Directions -
Word for word, copy the data that follows and skip its pictures.

Data shown -
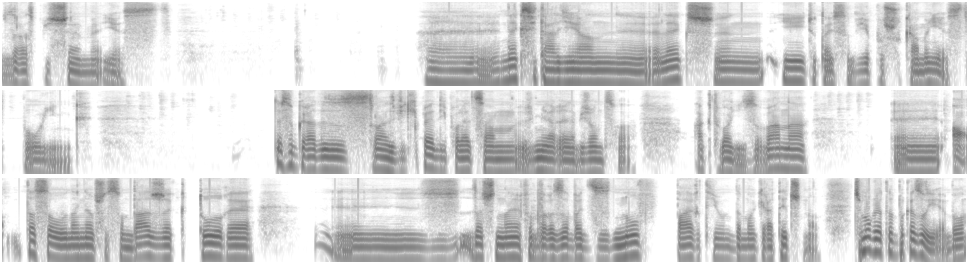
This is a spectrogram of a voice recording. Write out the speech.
Zaraz piszemy jest Next Italian Election i tutaj sobie poszukamy, jest polling. To są grady ze strony z Wikipedii, polecam w miarę na bieżąco aktualizowana. E, o, to są najnowsze sondaże, które e, zaczynają faworyzować znów partię demokratyczną. Czemu ja to pokazuję? Bo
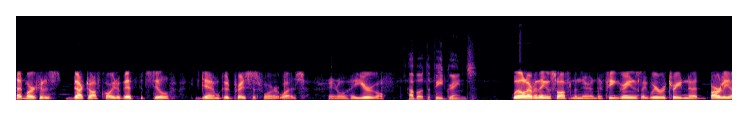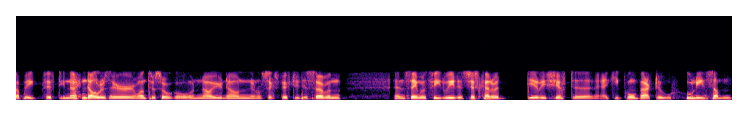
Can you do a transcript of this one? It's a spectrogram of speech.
that market has backed off quite a bit, but still damn good prices from where it was, you know, a year ago. How about the feed grains? Well, everything is softened in there. The feed grains, like we were trading at barley up eight fifty nine dollars there a month or so ago, and now you're down, you know, six fifty to seven. And same with feed wheat. It's just kind of a daily shift. Uh, I keep going back to who needs something.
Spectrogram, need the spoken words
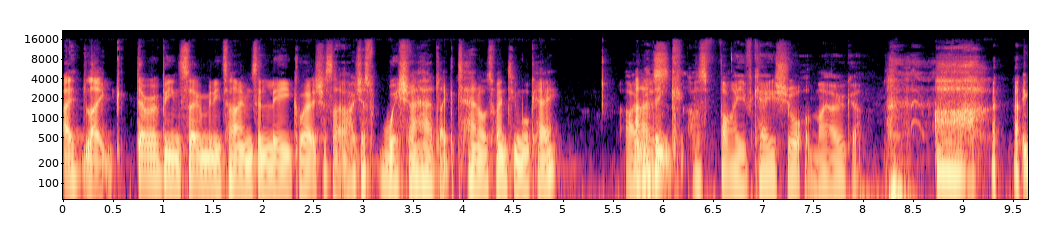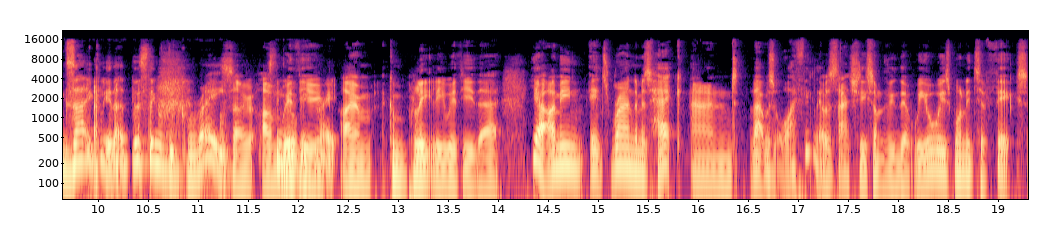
I like there have been so many times in league where it's just like oh, I just wish I had like ten or twenty more k. I And I was think- I was 5k short of my ogre. Ah, exactly. That this thing would be great. So This I'm with you. I am completely with you there. Yeah, I mean it's random as heck, and that was I think that was actually something that we always wanted to fix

Solved exercise -
This is a spectrogram of a voice recording. Write out the speech.
Zaraz piszemy jest Next Italian Election i tutaj sobie poszukamy, jest polling. To są grady ze strony z Wikipedii, polecam w miarę na bieżąco aktualizowana. E, o, to są najnowsze sondaże, które e, zaczynają faworyzować znów partię demokratyczną. Czemu ja to pokazuję? Bo
Can you do a transcript of this one? It's a spectrogram of speech.
that market has backed off quite a bit, but still damn good prices from where it was, you know, a year ago. How about the feed grains? Well, everything is softened in there. The feed grains, like we were trading at barley up eight fifty nine dollars there a month or so ago, and now you're down, you know, six fifty to seven. And same with feed wheat. It's just kind of a daily shift. Uh, I keep going back to who needs something.
Spectrogram, need the spoken words
I like there have been so many times in league where it's just like oh, I just wish I had like ten or twenty more k. I And I was think- I was 5k short of my ogre. Ah, exactly. That this thing would be great. So This I'm with you. I am completely with you there. Yeah, I mean it's random as heck, and that was I think that was actually something that we always wanted to fix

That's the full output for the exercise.